"It is a dichotomy for me as well. It doesn't make sense. When I mentioned to him in the hospital on his death bed that I wanted to try to sing a little bit, he said: 'There are a lot of good singers out there.' This was me trying to make him say, 'Yeah, you can do it!' I was trying to give him a softball.'"
Maybe he was trying to protect his son finally by hinting that singing was a tough road to go down?
"That was what I thought. That it was him trying to protect me."
By contrast, Porter's mother, on her death bed, told him the exact opposite: "Go for it."
"Her oxygen tank was already turned up to ten. She was getting all the oxygen she could possibly get and she turned to me and said, 'Can you turn the oxygen up? I think it is on 2.' I saw that it was on 10 but I turned my hand like I was turning the knob. 'Oh, that's better,' she said. Then she said - ten seconds at a time because she had to stop and breathe - 'Don't forget about your music. It is the best thing you do.' She died a couple of days later.
"After I got out of the depression of her death, which took a solid year… I was properly depressed... but my escape was the music. It was just the release of the singing."
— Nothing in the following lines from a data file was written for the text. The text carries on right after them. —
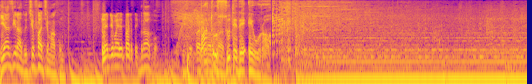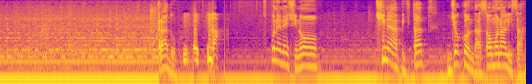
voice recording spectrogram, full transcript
Ia zi, Radu, ce facem acum? Mergem mai departe. Bravo. 400 de euro. Radu, Da. spune-ne și nouă cine a pictat Gioconda sau Mona Lisa,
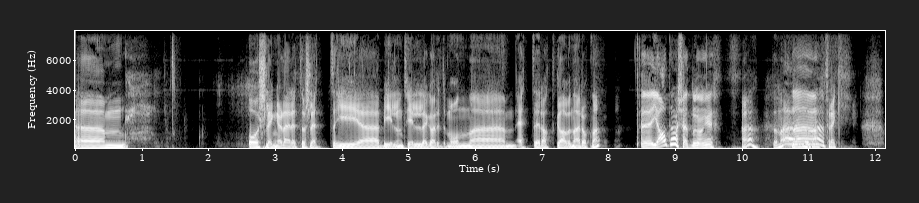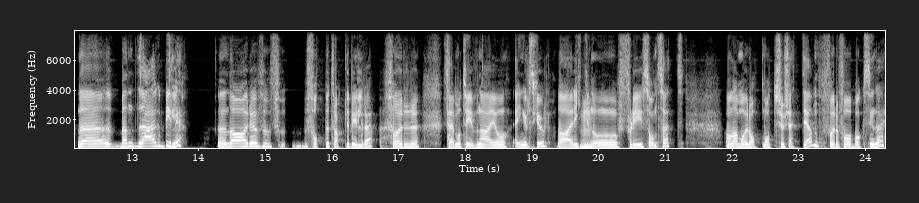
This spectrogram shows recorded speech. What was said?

Discerning music fans are, of course, delighted that the cat in the hat followed his mother's advice, although it took a while. He released his debut album Water in 2010. Liquid Spirit and Take Me to the Alley, his third and fourth albums, both won the Grammy for Best Jazz Vocal Album. His new album All Rise is his best yet (you will, alas, have to wait to hear its soulful splendour as its release has been delayed until August).
Of his 2017 album Nat King Cole & Me, Porter says that as a five-year-old he imagined Nat 'King' Cole was his father. "It was about the absence of my father."
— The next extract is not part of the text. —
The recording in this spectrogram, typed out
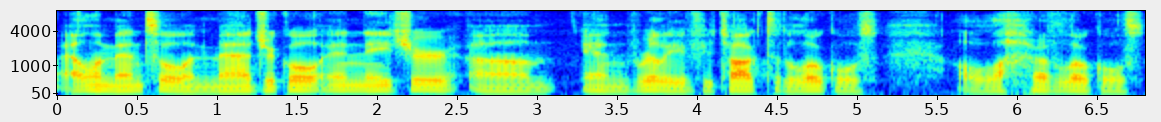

I'm sure both Gregory Porter's parents would have been proud of how far the bullied kid from Bakersfield has gone with that baritone singing voice of his. He conquered the pain, and the music world, with it.
Gregory Porter's new single Thank You is out now. He will be streaming a full show for free during the first week in May.
On 2012’s Real Good Hands, Gregory Porter sang about asking a man for his daughter’s hand in marriage. The song is autobiographical: “Maybe you know why I’m here/Your daughter and I have been datin’ for some time now/And you’ve always been, real, real nice to me/I look at your family pictures and realise that I want the same thing too.”
“He called me with the ‘What are your intentions with my daughter?’ thing. He rattled me,” Porter explains. “So I thought about it for about three days then came with this song as a response to his very strong alpha male conversation about me and his daughter.”
The woman was Victoria, an artist whom he met at his first show in Moscow in 2005. “She spoke ten words… of English,” he remembers. “That’s all she knew.”
Sunday Indo Life Magazine